Programs

Site summary

Portland General Electric Company operates two fossil fuel-fired electric generating plants in the Eastern Region. The Coyote Springs Plant is located at the Port of Morrow in Boardman and it includes two natural gas-fired combined cycle combustion turbines. The Boardman Plant is located on Tower Road about 10 miles south of Boardman and it includes one existing coal-fired electric generating unit and one proposed natural gas-fired combined cycle combustion turbine (aka Carty Plant). This page is set up to provide information about the sources, including pending applications, draft permits, final permits, and public notices.

DEQ regulation of PGE Boardman

DEQ's proposed revisions to air pollution control rules adopted in 2009 for the PGE Boardman coal-fired power plant were approved by the Environmental Quality Commission at the commission's December 2010 meeting. The revisions allow PGE to choose to close the coal-fired power plant near Boardman by 2020 and satisfy federal requirements for air quality and pollution controls to reduce haze emissions. The rules also:
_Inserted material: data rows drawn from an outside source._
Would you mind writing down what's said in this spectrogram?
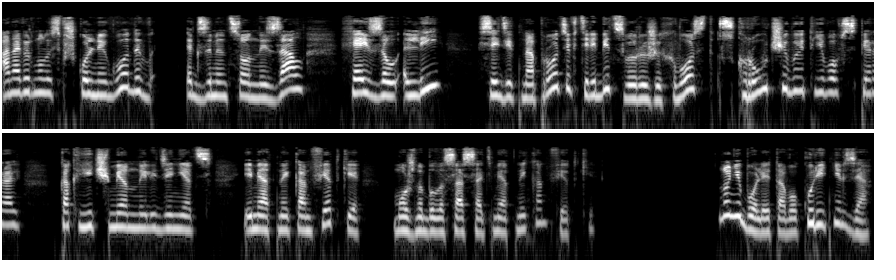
Она вернулась в школьные годы в экзаменационный зал, Хейзел Ли сидит напротив, теребит свой рыжий хвост, скручивает его в спираль, как ячменный леденец, и мятные конфетки можно было сосать мятные конфетки. Но не более того, курить нельзя.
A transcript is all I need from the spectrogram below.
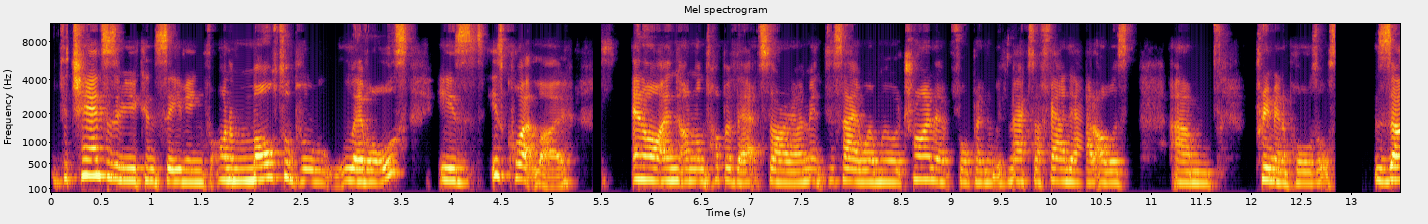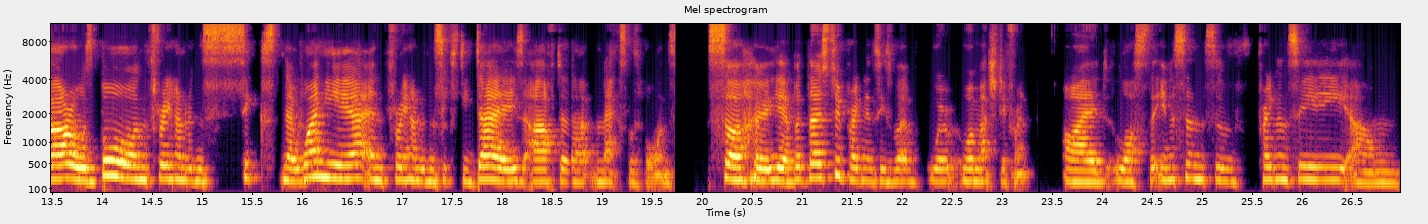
the chances of you conceiving on multiple levels is is quite low and, and on top of that, sorry, I meant to say when we were trying to fall pregnant with Max, I found out I was um, premenopausal. Zara was born 306, no, one year and 360 days after Max was born. So yeah, but those two pregnancies were were, were much different. I'd lost the innocence of pregnancy. Um,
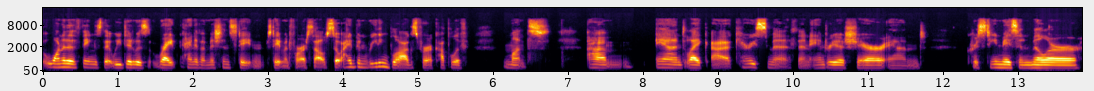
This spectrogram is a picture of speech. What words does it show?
one of the things that we did was write kind of a mission statement statement for ourselves. So I had been reading blogs for a couple of months, um, and like uh, Keri Smith and Andrea Scher and Christine Mason Miller,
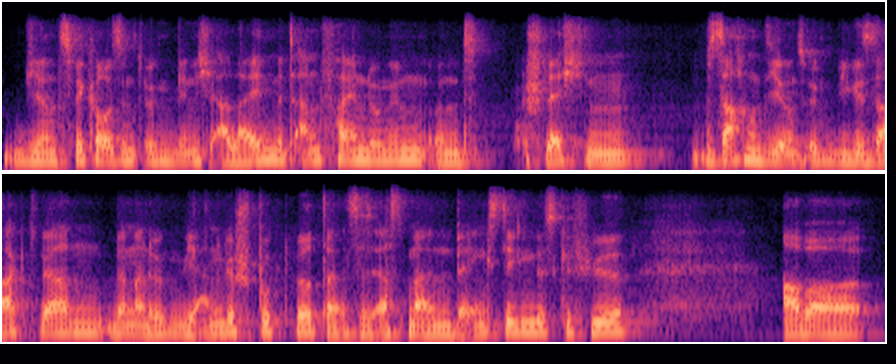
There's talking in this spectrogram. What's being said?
Wir in Zwickau sind irgendwie nicht allein mit Anfeindungen und schlechten Sachen, die uns irgendwie gesagt werden. Wenn man irgendwie angespuckt wird, dann ist das erstmal ein beängstigendes Gefühl. Aber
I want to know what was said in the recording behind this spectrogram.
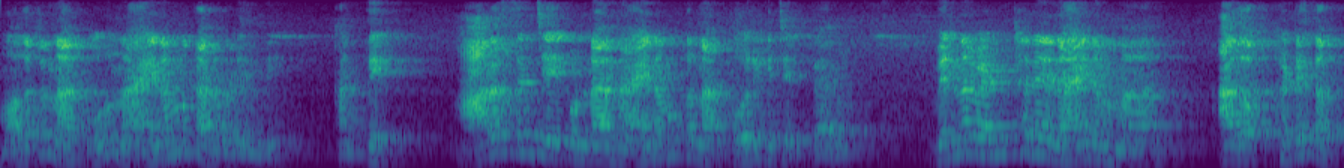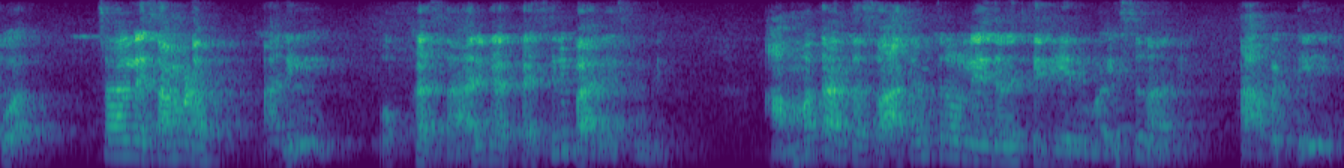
మొదట నాకు నాయనమ్మ కనబడింది అంతే. ఆలస్యం చేయకుండా నాయనమ్మకు నా కోరిక చెప్పాను. విన్న వెంటనే నాయనమ్మ అదొక్కటే తక్కువ. చాలే సంబడం అని ఒక్కసారిగా కసిరి పారేసింది. అమ్మకు అంత స్వాతంత్రం లేదని తెలియని వయసు నాది. కాబట్టి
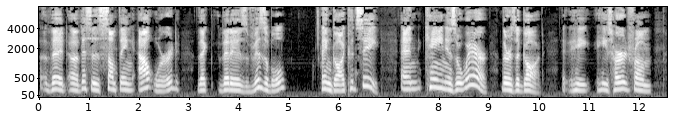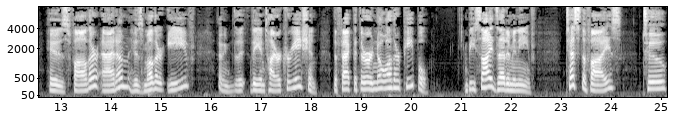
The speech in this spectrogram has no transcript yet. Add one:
that uh, this is something outward that that is visible and God could see. And Cain is aware there's a God. He he's heard from his father Adam, his mother Eve, I mean the the entire creation. The fact that there are no other people besides Adam and Eve testifies to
  • Repeal the 2009 rule that requires expensive pollution control equipment and allows the plant to operate until 2040
  • Ensure the permanent closure of the Boardman coal-fired boiler no later than Dec. 31, 2020.
  • Use dry sorbent injection controls to meet federal regulations for sulfur dioxide control (as proposed by DEQ in its 2018 option).
  • A more stringent sulfur dioxide limit from 2018-2020 as proposed by DEQ.
  • Include a 2015 closure option if PGE decides to close the plant earlier than 2020.

Read more in the staff report.

 

Anticipated results of the regulation

DEQ concluded that the proposed BART controls, when combined with the permanent closure of plant no later than 2020, meet federal requirements and provide a significant environmental and public health benefit for Oregon. In brief, DEQ's rules:

  • Reduce haze forming emissions by 48 percent in the 2011 to 2019 timeframe and eliminate these pollutants completely after closure.
  • Significantly improve visibility in 14 Class I wilderness areas in Oregon and Washington.
  • Significantly improve visibility in the Columbia River Gorge National Scenic Area and reduce acid deposition, lessening the risk to Native American natural and cultural resources.
  • Permanently eliminate approximately 4,000,000 tons per year of greenhouse gasses and all of the plant’s mercury emissions, which currently range from 137 to 281 pounds per year.
     

Permits